The analysis of the aforesaid provisos on settlement and the case laws amply demonstrates that a settlement arrived at in the course of conciliation proceeding will be applicable to all workmen including the members of the union who are not a signatory to the agreement, any other minority union, workmen who are not member of the Union and any other persons who subsequently become employed in the establishment. In other words the sanctity of the settlement under section 18 (3) of the ID Act has been held in high pedestal by the Courts and is applicable to all workmen of the establishment.
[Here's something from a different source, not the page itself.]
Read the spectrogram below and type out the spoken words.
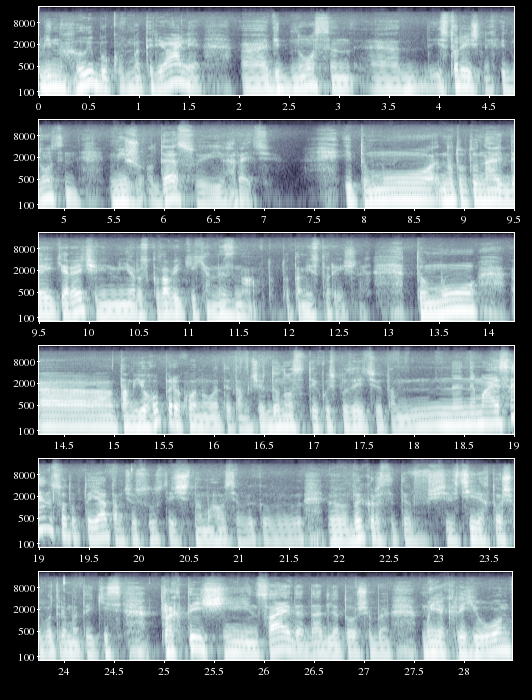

However, this is not the case in regard to settlement made under section 18 (1) of the ID Act. Under 18 (1) it applies only to the parties to the settlement. Hence, it is always recommended for establishment to have settlement under 18(3) even in cases where bipartite agreement can be arrived at in order to provide a proper protective shield to the settlement. Matters can always be settled amicably at a bipartite level but thereafter it will be prudent to raise a dispute before the conciliation officer and get the settlement signed in his presence. This will enhance the binding effect of the settlement and will act as a shield against any challenge present or future from any rival groups, union and parties in the establishment. Apart from protective shield, settlement under 18 (3) can aid the management where it finds difficult to arrive at a settlement in view divergent opinions of multiple unions. An agreement reached during conciliation, will be binding upon all parties to the dispute, if any of the Union agree to sign on the dotted lines of the agreement.
Before we conclude it may pertinent to mention that there has had been a proposal by the Central Government to replace the ID Act with a Labour Code on Industrial Relations and the draft to this effect has been already circulated in 2015. In the draft proposal of the code the present provisos of settlement and its binding effect has been retained almost in verbatim in the code. Hence, even if the code becomes the law and as a consequence the ID Act stand repealed the law pertaining to settlement shall remain unaltered.